Ron and Tawnia have two young sons, and family comes first for him, but he takes day trips on his Victory whenever he can. Living where he does, even a quick ride can be incredibly rewarding considering that Big Sur and the scenic California coast are just an hour or two from home.
A lifelong artist, Rob entered some paintings in a show in Southern California in December. He commuted to and from the show on the Cross Country while a friend transported his artwork.
“I rode through cold, wet weather, but made it with no problem on this bike,” he said. But he began considering one accessory as the temperatures dropped: “I thought about heated grips on that Ventura trip,” he laughed.
When you combine Rob’s love of art with his Cross Country, the open road becomes his art studio. “Last summer I took a full set of water colors and a water color board and art supplies on the bike,” he said. “Wow, there is so much storage in those saddlebags that I used one bag for art supplies and had the other bag [free for other cargo]. I don’t worry about space any more.”
When he sees scenery, buildings, people – or bikes – that inspire him as he rides, he can pull over and capture the images in water color paintings.
“I mostly paint [pictures of] bikes. I know bikes,” he said. “I’m trying to improve my landscapes and use of color, too.” The renaissance man turned philosophical in describing the escape that art provides: “The painting and the art is a place where my imagination and eccentricities can thrive safely.”
Keeping Up With Jones
Rob has always been a doodler, and most of his sketches have been of motorcycles and the crazy scooter tramps that ride and love them.

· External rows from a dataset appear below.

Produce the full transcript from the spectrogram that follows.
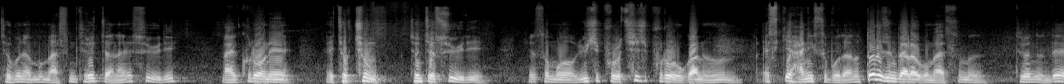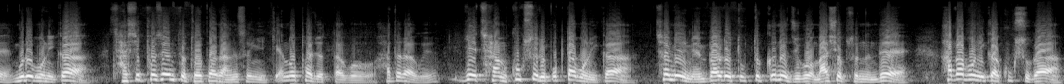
저번에 한번 말씀드렸잖아요. 수율이 마이크론의 적층 전체 수율이 그래서 뭐 60% 70% 오가는 SK 하이닉스보다는 떨어진다라고 말씀을 드렸는데 물어보니까 40% 돌파 가능성이 꽤 높아졌다고 하더라고요. 이게 참 국수를 뽑다 보니까 처음에 맨발도 뚝뚝 끊어지고 맛이 없었는데 하다 보니까 국수가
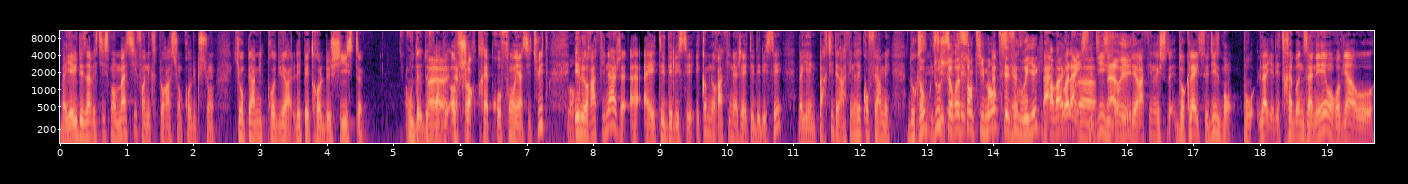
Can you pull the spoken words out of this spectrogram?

“In 2009, I started thinking about trying to design a comic strip,” he said. “I drew a character [named Jones] that reminded me of the guy I could have turned into. He rode my Shovelhead, exactly, and he never took off his sunglasses.”
Rob showed samples of the strip, “Keeping Up With Jones,” to Terry Roorda, editor of Thunder Press magazine, who liked the work. “Terry told me, ‘I can’t make you rich, but I can make you famous,’ and they [Thunder Press] have run the strip for six years now. . . . I would say the strip is mildly amusing and sometimes well drawn,” Rob laughed in self-deprecating fashion.
You can see Rob’s work at www.cartoonthunder.net. “Jones” is also available on the Cartoon Thunder Facebook and Instagram pages.
So yes, “Mr. Campbell” is a teacher, a parent – an adult. But with his many varied passions, he’s anything but a regular guy, and he’s far from boring.
And if you see a tall man painting near a Cross Country parked alongside a scenic road, it might be Rob Campbell. He could be painting his alter ego “Jones” on some twisties, or his subject could be his Cross Country, with its massive saddlebags and – for a guy who is 6’, 5” – its glorious leg room.